Shane Legg, co-founder and now a leading scientist at DeepMind, responds to Searle’s argument in his PhD work on Machine Superintelligence. He says that whether or not an agent understands what it is doing is only important to the extent that it affects the measurable performance of the agent. If the performance is identical, as Searle suggests, then whether or not the room with Searle inside understands the meaning of what is going on is of no practical concern.

To try to tie all of this together I want to tell you a story about Symbiosis.


In 1991, after a lifetime of biological research, the scientist Lynn Margulis published Symbiosis as a Source of Evolutionary Innovation. Rather than biology, her work focused on the interactions in emergent mutualistic systems. The first system she examines was that of the coral/zooxanthellae symbiosis, wherein the zooxanthellae live in coral cells and provide nutrients to the coral as it lives. Take away one of them and the other one will die. Margulis recognized that we needed a new word and a new framework to understand and describe organisms as systems, rather than individuals — holobiont.

Symbiotic relationships scale up quickly to forests, cities, the notion of culture and many others to create a worldview that not just removes the individual from the center, it also removes the idea of a center. Photo Credits Tiffany Lin, @TiffClin

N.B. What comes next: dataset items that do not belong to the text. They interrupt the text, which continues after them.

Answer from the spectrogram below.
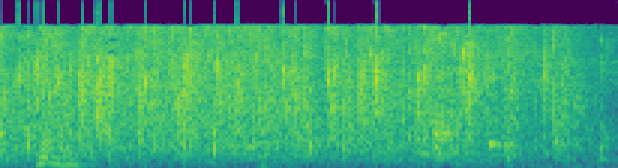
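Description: A crowd applauds the women of the community steadily, a dense wash of overlapping claps that stays loud and even for several seconds without letting up.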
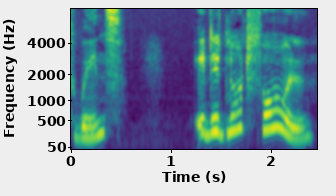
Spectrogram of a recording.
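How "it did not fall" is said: ordinary delivery, nothing marked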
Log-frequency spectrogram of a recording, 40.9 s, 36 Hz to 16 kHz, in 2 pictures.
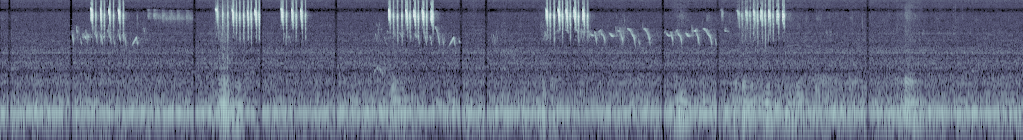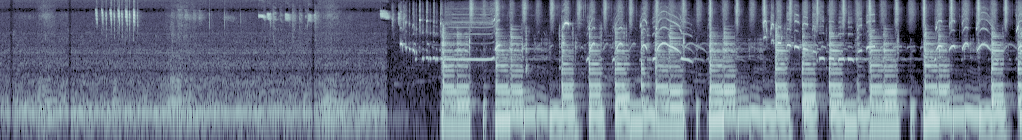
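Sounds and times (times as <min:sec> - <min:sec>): hummingbirds chattering: 0:01.4 - 0:06.2, 0:07.4 - 0:40.9
low hum: 0:29.3 - 0:40.9.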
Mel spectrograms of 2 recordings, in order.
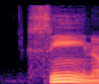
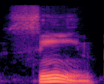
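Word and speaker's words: Cine: It's C-I-N-E. Sine. Okay. Thank you, Pro Football Reference. Pronounced Sine.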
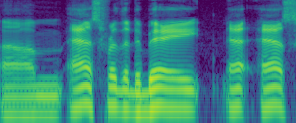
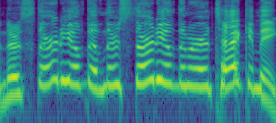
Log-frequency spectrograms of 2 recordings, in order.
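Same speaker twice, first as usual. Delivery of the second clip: very high-pitched scream, acted out. Retelling how a guy ran back screaming; retelling a scream. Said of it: "he runs back and he's screaming".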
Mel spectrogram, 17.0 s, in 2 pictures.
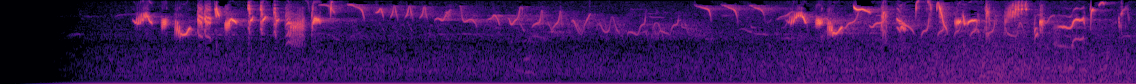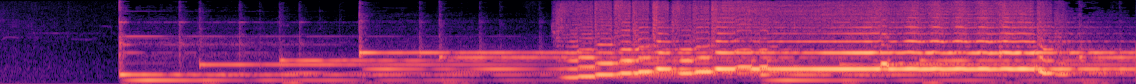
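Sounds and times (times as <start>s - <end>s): small birds chirping: 0.4s - 9.5s.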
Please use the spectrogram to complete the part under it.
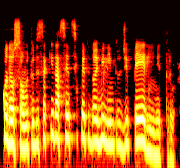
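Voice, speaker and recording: A man's voice: high-pitched, lively intonation, racing, darkish tone. A man with a northeastern Brazilian accent, a teacher explaining a math lesson patiently, asking and answering his own questions. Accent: Brazilian Portuguese, northeastern.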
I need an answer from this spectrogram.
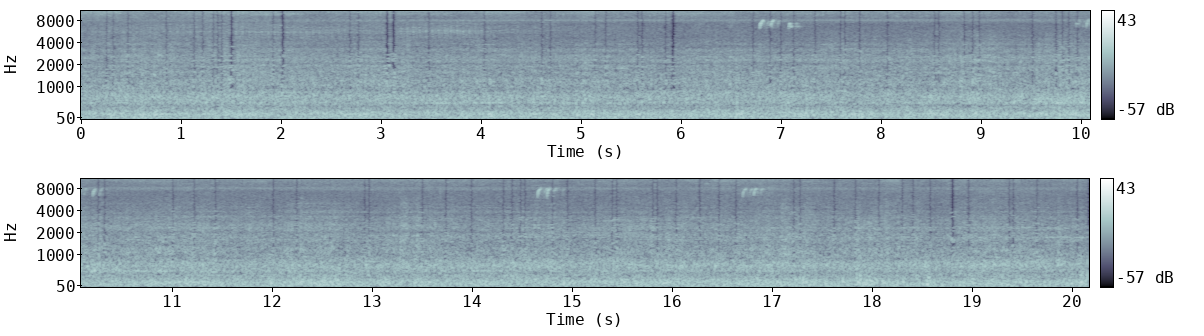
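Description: A train rolling past: a steady, loud rumble of wheels and cars on the rails, with a few brief high squeaks.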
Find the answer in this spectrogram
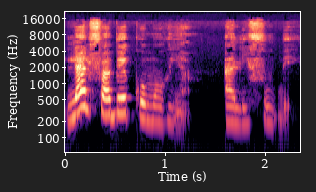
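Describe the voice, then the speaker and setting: A woman's voice: medium pitch, lively intonation, moderate pace, loud music behind the voice. A woman teaching a language lesson, explaining letters patiently and repeating each example word. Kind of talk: slow spoken alphabet lesson.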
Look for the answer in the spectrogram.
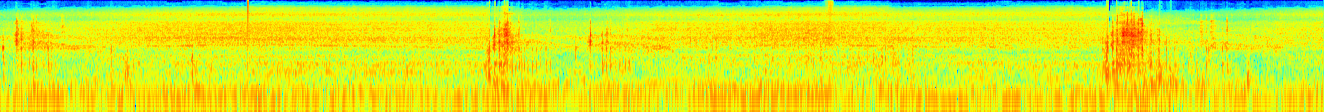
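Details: Jeep Wrangler with Rough Country shocks, worn front shock bushings, driving over speed bumps, GoPro audio: heavy road rumble with two sharp knocks; suspension clunk, owner suspects worn bushings or heavy front bumper U-clips.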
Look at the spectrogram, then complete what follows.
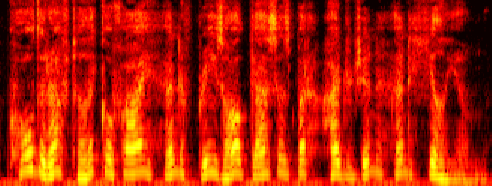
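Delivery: a hint of a teasing jibe; jibing. A narrator's reading. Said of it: "she jibed".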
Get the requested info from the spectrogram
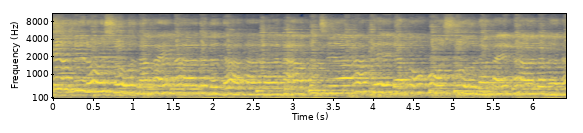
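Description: Live Romanian Banat folk music: a woman sings through a microphone over accordion and violin, with a steady bass line, amplified through PA speakers.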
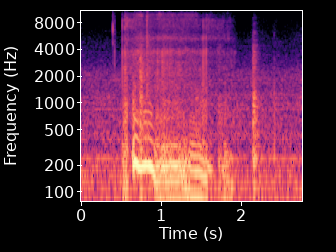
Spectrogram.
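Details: Hana, a big black dachshund–Labrador mix dog, asleep: one brief snorting, rumbling breath with a few soft clicks in a quiet room; ordinary sleep snoring.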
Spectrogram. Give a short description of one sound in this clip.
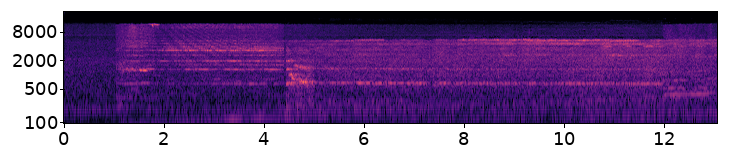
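An electric train pulls away, its motors whining and rising in pitch.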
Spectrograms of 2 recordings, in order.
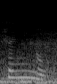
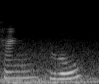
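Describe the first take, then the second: First: The second syllable starts with an n sound. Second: The second syllable starts with an r sound. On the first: This is how the word is actually read. "dibaca jadi hengno" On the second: This is how the word is written. "itu jadi hengro"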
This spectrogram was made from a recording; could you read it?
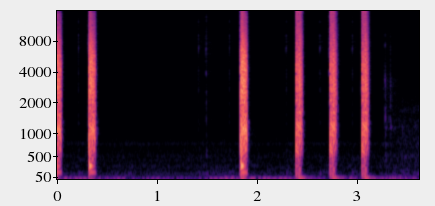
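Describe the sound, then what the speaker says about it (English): Layered snare and clap drum samples struck one at a time: six crisp, loud hits separated by dead silence, first a close pair, then a long gap, then four in quick succession. "Then I layered a snare and a clap together."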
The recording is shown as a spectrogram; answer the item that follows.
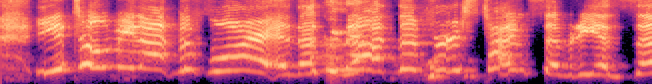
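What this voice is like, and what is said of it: Usual voice. Nothing is said of it.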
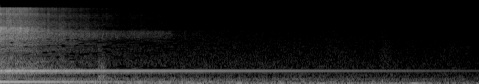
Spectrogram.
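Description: A short music clip with plainly audible codec damage running the whole way through, likely HE-AAC compression at a low bitrate, something like 20 kbps. The treble sounds rebuilt from copied lower bands rather than real, so it comes out gritty and metallic, and nothing survives above 14.9 kHz.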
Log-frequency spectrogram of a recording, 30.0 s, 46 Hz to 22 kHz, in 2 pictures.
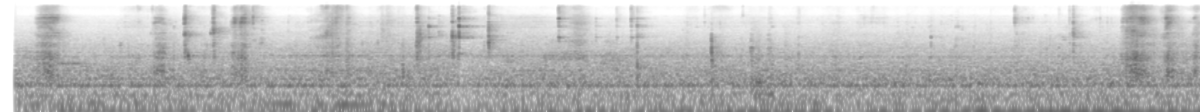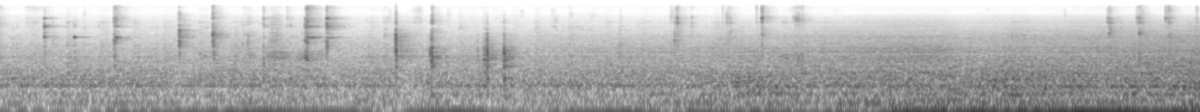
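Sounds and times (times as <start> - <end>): low hum: 0.2 - 30.0
utensils clinking on dishes: 14.5 - 16.8.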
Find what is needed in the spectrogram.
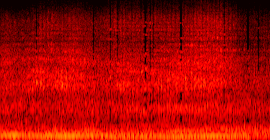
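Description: A steady low hum, motor-like, over a broad hiss; the hum drops away about three and a half seconds in.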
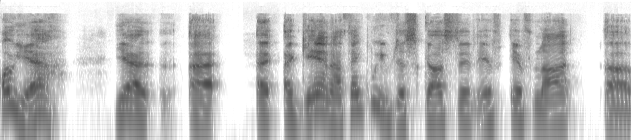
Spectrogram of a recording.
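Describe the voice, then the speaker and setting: A man speaks with a Texan accent and lively intonation. The sound is dry and close, with no echo. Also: fairly high pitch for a man, moderate pace. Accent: Texan American. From Texas. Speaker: retired marine and police officer. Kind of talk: podcast conversation.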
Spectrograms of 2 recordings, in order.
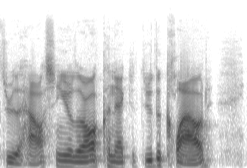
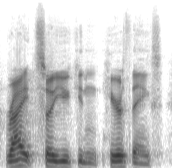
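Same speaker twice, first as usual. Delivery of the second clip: usual speaking voice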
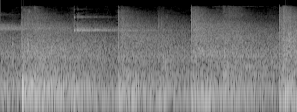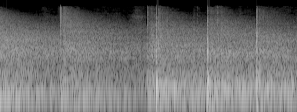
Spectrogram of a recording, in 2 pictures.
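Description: Basketball dribbled hard on a hardwood gym floor: about eight sharp, unevenly spaced bounces. A short high sneaker squeak on the court comes about a second in.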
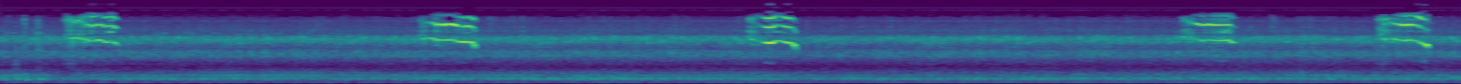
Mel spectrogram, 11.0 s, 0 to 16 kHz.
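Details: Owl at its nest with a new chick, 8:32 pm on April 18, 2019. Five short hoarse screeching calls, each with a wavering, falling tone, spread unevenly, some two or three seconds apart, against a low constant hum.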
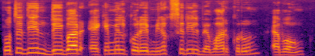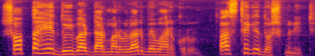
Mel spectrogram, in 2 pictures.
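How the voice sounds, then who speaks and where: A man's voice: high voice, animated, fast talker. A man reading a scripted promotional voice-over in an upbeat, salesy manner. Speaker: advertisement voice-over.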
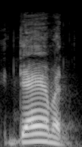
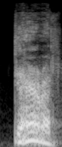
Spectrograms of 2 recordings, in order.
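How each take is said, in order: First: It is said in a natural, ordinary voice. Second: It is said in a put-on character voice. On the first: "I didn't go" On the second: "I went, ... the voice goes with that guy"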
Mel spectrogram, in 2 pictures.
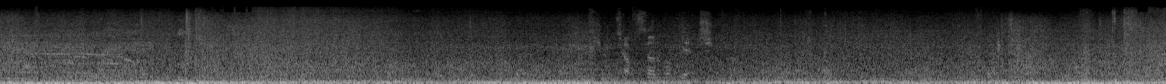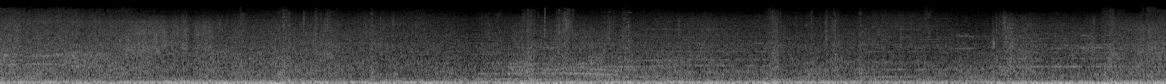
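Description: Water churns and splashes loudly around a small boat.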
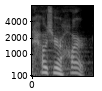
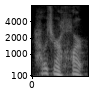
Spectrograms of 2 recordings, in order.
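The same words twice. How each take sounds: First: Gentle, higher question, slightly softer; tender question. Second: Much softer, hushed and lingering; gentle ministry question. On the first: Doctor asking a weeping patient, tenderly. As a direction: ask it like a caring doctor. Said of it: "she was so tender and kind". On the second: Speaker repeating the doctor's question to listeners, hushed. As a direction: savour the question softly. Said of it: "a ministry-oriented question". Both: Retold or imitated.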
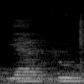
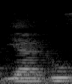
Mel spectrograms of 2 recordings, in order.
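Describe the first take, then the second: No difference in how they are said.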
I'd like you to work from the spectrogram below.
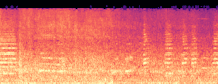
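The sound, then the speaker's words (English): Busy road traffic with a car horn tooting in short bursts as a car chases someone away from a fast-food drive-through, over a constant engine roar, loud, with faint voices mixed in. “That's so funny that the car chasing him.”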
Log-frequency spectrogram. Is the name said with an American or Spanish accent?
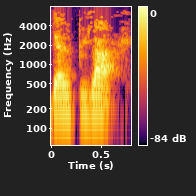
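Spanish. The name is said with a Spanish accent. It feels easier to say it this way. "I say it easier when I say it with a Spanish accent"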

Consider the symbiotic relationship we have with technology. How should we think about the ethical implications of AI-powered products and services? What kinds of controls do we need to minimize AI’s potential harm to society and maximize its benefits? Perhaps the design of systems that give us hooks to better define and debug AI’s intentions, commitments and exuberance is the only way to put us on a trajectory of ever being able to answer these questions.

Bobi Rakova

Written by

Excited about community-driven ethics and governance frameworks for AI. Working on tools that empower people to make better decisions. AI Safety Geek.